Investing in mutual funds can be a tricky affair. However, with more scope for investors now and a variety of funds to invest in, one can start considering investments in this medium.
Investing in mutual funds can be a tricky affair, especially for those who have always favoured the traditional saving methods of fixed deposits or pension plans. However, with more scope for investors now and a variety of funds to invest in, one can start considering investments in this medium.
Mutual funds, however, are of various types and it may confuse a new entrant with regards to the field they are entering. Equity, debt, gold – these all are terms you may have heard of when reading on funds but not quite sure where to start with or which one most suits your needs. We will tell you some basics of these funds, how they work and what are their tax implications.
Broad Types of Mutual Funds
By investment object there are broadly four categories of funds — Equity, Debt, Money and Gold. Under this, equity has further categories like large-cap, small cap, mid cap and even sectoral and thematic funds. While some funds may be a combination of more than one type of fund, if a fund invests more than 65% of its portfolio in stocks, it is generally considered as equity fund. ELSS also comes under these category of funds. Since investing in this category is closely related with market movements, it requires you to do a thorough research before you can start investing.

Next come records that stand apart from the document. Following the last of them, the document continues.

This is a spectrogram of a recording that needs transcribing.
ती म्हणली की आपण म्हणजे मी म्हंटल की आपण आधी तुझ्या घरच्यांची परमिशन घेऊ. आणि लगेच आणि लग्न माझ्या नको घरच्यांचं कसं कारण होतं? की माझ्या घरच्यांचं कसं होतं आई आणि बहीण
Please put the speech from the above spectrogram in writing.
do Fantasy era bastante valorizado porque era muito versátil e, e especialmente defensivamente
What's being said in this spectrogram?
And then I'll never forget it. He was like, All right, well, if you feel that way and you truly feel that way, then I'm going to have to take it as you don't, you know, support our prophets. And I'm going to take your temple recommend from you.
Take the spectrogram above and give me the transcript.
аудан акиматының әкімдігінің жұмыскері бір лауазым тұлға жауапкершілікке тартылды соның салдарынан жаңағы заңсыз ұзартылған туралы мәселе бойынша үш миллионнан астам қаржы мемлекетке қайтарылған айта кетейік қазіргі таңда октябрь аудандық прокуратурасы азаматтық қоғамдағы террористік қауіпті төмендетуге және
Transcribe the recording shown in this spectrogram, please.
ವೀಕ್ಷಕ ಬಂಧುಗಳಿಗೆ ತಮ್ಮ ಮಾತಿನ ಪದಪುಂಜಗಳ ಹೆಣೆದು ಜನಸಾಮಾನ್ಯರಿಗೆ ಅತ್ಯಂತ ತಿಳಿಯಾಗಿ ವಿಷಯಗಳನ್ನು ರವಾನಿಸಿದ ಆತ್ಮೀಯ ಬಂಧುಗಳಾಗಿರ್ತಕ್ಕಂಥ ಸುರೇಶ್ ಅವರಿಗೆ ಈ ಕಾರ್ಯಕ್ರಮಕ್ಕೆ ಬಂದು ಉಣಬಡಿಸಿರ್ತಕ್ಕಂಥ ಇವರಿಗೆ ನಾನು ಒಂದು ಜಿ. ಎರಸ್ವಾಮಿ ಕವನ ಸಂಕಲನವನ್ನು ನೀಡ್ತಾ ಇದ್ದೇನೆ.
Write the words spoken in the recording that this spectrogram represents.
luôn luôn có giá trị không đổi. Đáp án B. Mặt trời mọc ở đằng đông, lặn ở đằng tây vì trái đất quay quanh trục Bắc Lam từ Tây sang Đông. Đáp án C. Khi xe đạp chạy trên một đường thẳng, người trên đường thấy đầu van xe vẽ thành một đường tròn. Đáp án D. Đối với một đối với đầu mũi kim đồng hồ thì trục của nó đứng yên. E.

Debt funds, on the other hand, pool money raised from people and invest it in fixed income instruments like government bonds, corporate bonds, non-convertible debentures and other highly-rated instruments. So, short-term investors generally do not find any gain in opting for these funds as they require a longer commitment period. There are short-term bonds too, but their volume in the market is not as much as the long-term ones.
Liquid funds meanwhile are open ended schemes that invest in debt and money market instruments with maximum maturity of up to 91 days only. This strategy helps in mitigating risk arising out of interest rate volatility, providing high liquidity to portfolio and generating stable income. The returns may be tapered, and not as great as equity funds but they are safe options, especially for those looking for an alternative to their fixed deposits.
How Risky They Are
Equity funds can be said to be the riskiest of the lot as they are directly affected by market movements. As they invest in stocks, any change in share prices will have a corresponding impact on the Net Asset Value (NAV) of the fund. Despite the risk factor, one should remember that a good equity mutual fund scheme will invest their corpus in multiple companies or industries providing diversification, which makes it less volatile as compared to equity markets.
Debt funds are long-term and thus less liquid as they primarily invest in rated bonds and in which defaults are rare. Government bonds are generally considered risk-free, but may take a long time to convert. Corporate bonds on the other hand are rated by different credit rating agencies which allow the investor to gauge the risk of the investment. Even in the case of debt funds, bond prices are sensitive to interest rate changes. They may be safer than equity funds, but are not totally risk-free.
If we are to make a general assessment, in volatile times debt funds are generally considered as a good investment. But when times are good with markets booming, equity funds are a feasible source to seek returns.
Liquid funds are the least risky of them all. It is ideal for those who wish to park some large funds. Do not expect much return from them, but they are a safe bet when it comes to parking funds. Gold ETFs more or less carry the same risk as investing in gold and are for investors who want to take exposure to gold via mutual funds.
All funds will attract tax to some level, and on redemption too barring gold bonds which don’t attract tax on redemption. The short-term taxes are higher of course as shown in the table below, while long-term taxation is lesser. In terms of taxation, equity and corporate bonds have low tax for long-term investors. One can also claim capital loss if they end up losing money on select funds from their portfolio.
Short and long term capital gain tax on various investments
|Gold||< 3 Year||At applicable Slab Rate||> 3 Year||20% (with indexation benefit)|
|Sovereign Gold Bond||< 3 Year||At applicable Slab Rate||> 3 Year||20% (with indexation benefit)|
* On redemption: No Tax
|Equity Mutual Fund||< 1 Year|
|> 1 Year|
10% above gains of Rs 1 lakh (no indexation benefit)
|Debt Mutual Fund||< 3 Year||At applicable Slab Rate||> 3 Year||20% (with indexation benefit)|
|Liquid Funds||< 3 Year||At applicable Slab Rate||> 3 Year||20% (with indexation benefit)|
|Corporate listed Bond||< 1 Year||At applicable Slab Rate||> 1 year||10% (No Indexation Benefit)|
|*Tax rate excludes cess and surcharge, if any|
|Data as on 5 March 2018|
Before polling any money in these funds make sure to consult your financial advisor to know which funds suit your needs the most.
(The writer is CEO at Bankbazaar.com)